Dataset excerpts
***

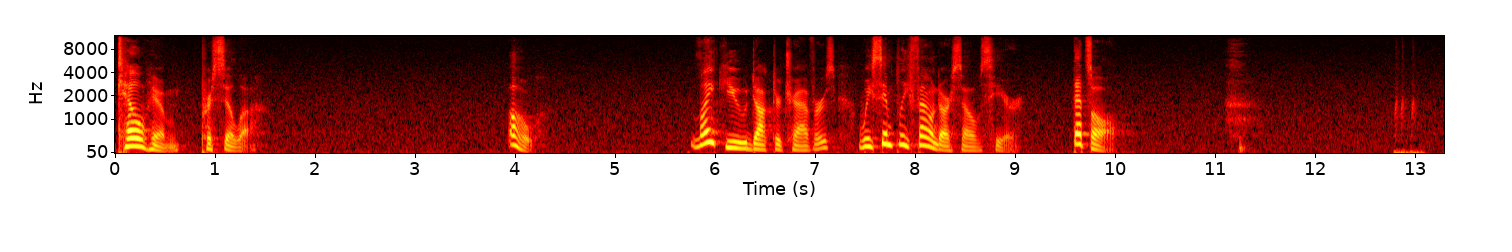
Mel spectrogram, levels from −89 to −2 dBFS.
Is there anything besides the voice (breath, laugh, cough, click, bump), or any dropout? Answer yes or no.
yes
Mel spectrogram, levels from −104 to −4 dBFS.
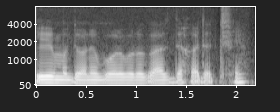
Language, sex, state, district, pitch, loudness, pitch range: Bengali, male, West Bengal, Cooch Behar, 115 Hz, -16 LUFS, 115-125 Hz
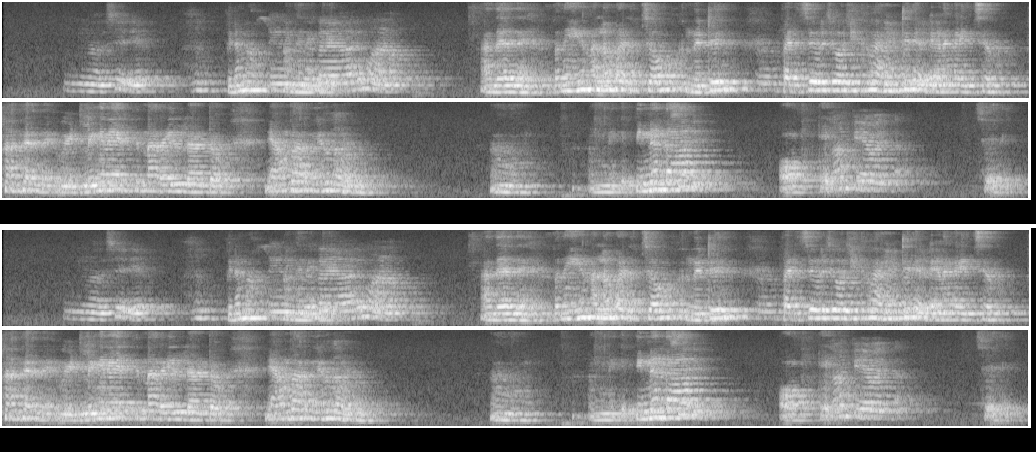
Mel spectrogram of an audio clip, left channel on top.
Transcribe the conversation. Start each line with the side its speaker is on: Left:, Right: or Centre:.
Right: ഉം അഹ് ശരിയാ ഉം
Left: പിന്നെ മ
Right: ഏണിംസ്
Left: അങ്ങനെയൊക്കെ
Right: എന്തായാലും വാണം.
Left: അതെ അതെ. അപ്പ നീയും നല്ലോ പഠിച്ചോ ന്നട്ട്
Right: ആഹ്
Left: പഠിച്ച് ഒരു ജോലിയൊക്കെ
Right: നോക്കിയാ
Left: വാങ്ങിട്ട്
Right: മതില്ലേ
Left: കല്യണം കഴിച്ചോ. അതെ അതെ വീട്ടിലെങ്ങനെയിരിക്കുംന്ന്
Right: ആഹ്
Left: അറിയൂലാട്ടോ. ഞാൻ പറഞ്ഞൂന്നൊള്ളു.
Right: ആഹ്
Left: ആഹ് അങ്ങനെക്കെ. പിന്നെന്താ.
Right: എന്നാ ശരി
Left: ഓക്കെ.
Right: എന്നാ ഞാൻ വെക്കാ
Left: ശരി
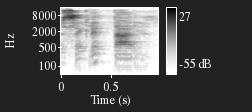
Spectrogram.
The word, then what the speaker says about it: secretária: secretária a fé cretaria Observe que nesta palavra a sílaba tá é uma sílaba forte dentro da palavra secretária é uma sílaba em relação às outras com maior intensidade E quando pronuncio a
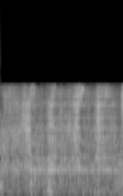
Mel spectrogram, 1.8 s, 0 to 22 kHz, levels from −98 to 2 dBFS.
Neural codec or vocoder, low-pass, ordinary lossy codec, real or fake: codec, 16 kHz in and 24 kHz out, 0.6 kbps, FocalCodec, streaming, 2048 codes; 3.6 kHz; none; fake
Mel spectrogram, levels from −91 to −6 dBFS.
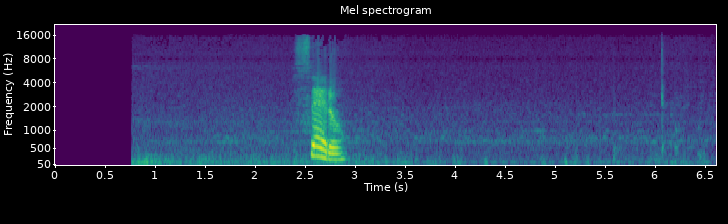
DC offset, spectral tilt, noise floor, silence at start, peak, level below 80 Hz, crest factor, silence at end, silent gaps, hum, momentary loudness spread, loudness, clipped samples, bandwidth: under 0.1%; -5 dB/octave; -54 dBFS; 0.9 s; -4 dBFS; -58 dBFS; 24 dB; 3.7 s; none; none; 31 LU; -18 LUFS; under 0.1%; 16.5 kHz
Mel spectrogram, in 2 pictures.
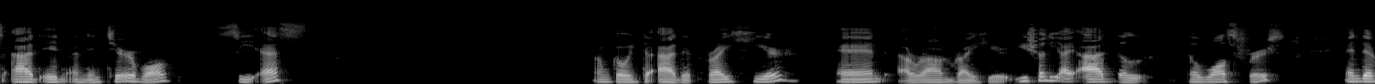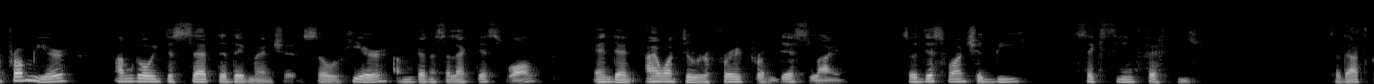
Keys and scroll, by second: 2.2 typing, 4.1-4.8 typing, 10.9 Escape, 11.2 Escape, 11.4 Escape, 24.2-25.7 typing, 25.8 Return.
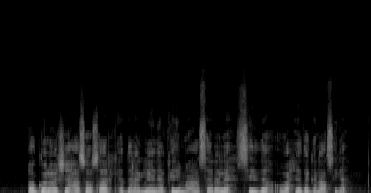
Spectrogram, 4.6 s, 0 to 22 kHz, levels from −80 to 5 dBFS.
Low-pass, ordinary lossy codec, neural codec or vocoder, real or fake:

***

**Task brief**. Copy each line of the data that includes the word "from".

**Expected answer**.
Mel spectrogram, levels from −89 to −2 dBFS.
Mel spectrogram, levels from −104 to −4 dBFS.
Mel spectrogram, 1.8 s, 0 to 22 kHz, levels from −98 to 2 dBFS.
Mel spectrogram, levels from −91 to −6 dBFS.
Spectrogram, 4.6 s, 0 to 22 kHz, levels from −80 to 5 dBFS.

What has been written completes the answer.